When venturing into the Osa Peninsula to witness its breathtaking flora, it's crucial to tread lightly. First off, always stick to marked trails. Going off-path can harm delicate plant life and disrupt animal habitats. If you're snapping photos, use your zoom. Getting too close can stress plants and the critters that call them home. Support local conservation efforts by opting for eco-friendly tours and accommodations. Venture with a responsible and reputable guide! Not only will a good naturalist guide point out plants and animals that you never would have seen on your own, but they will also make sure tours are carried out as responsibly as possible. This is why the Corcovado National Park REQUIRES a specially certified guide for all tours. Choose your guide wisely. Don't just sign up for a tour with an agency who provides no info about their guides. Most agencies will just pick whichever guide is available each day. An example of a sure bet guided experience is The Jaguar's Jungle Corcovado Tours. You can read all about their inhouse guide right on the website. Yasnir is an indigenous local who grew up in the parks borders. He is a wealth of information about medical plants, as his family used them to cure every ailment. During his childhood there was no access to healthcare in the area... or grocery stores for that matter. This is a perfect example of getting to know your guide an being sure you're getting the experience you're searching for.


Conclusion: The Everlasting Allure of the Osa's Plant Life

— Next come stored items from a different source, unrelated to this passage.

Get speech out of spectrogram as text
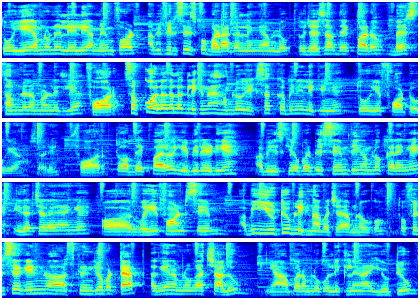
तो ये हम लोग ने ले लिया मीम फॉन्ट अभी फिर से इसको बड़ा कर लेंगे हम लोग। तो जैसे आप देख पा रहे हो बेस्ट थंबनेल हम लोग लिख लिया फॉर सबको अलग अलग लिखना है, हम लोग एक साथ कभी नहीं लिखेंगे। तो ये फॉट हो गया सॉरी फॉर तो आप देख पा रहे हो, ये भी रेडी है। अभी इसके ऊपर भी सेम थिंग हम लोग करेंगे, इधर चले जाएँगे और वही फॉन्ट सेम अभी यूट्यूब लिखना बचा है हम लोग को। तो फिर से अगेन स्क्रीन के ऊपर टैप अगेन हम लोग का चालू। यहाँ पर हम लोग को लिख लेना है यूट्यूब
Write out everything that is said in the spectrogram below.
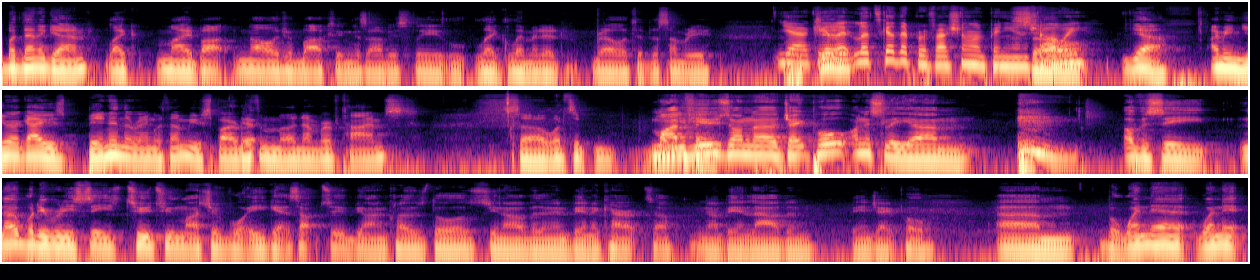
but then again, like my bo- knowledge of boxing is obviously like limited relative to somebody. yeah. like Okay. Let, Jake. let's get the professional opinion, shall we? Yeah, I mean, you're a guy who's been in the ring with him. You've sparred with Yep. him a number of times. So what's it? what My do you think? views on uh, Jake Paul, honestly, um, obviously nobody really sees too too much of what he gets up to behind closed doors. You know, other than him being a character. You know, being loud and being Jake Paul. Um, but when it when it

The Osa Peninsula, a treasure trove of biodiversity, offers a unique glimpse into the untamed world of tropical flora. Its evergreen forests, home to thousands of plant species, some found nowhere else on Earth, serve as a constant reminder of the natural world's inherent beauty and complexity. Whether it's the vividly colored flowers that catch your eye or the diverse assortment of trees that form an intricate canopy overhead, the Osa's plant life captivates and inspires. For botanists and nature enthusiasts alike, this place is a vivid dream turned reality, promising endless opportunities for discovery and awe. Remember, each plant, from the towering trees to the smallest ferns, plays a crucial role in this rich ecosystem. As we marvel at this botanical paradise, let's also recognize our responsibility to protect and preserve it for generations to come. The allure of the Osa's flora isn't just in its beauty or rarity but in its reminder of our connection to the natural world and the vital need for conservation.

20 views0 comments

Comentários


bottom of page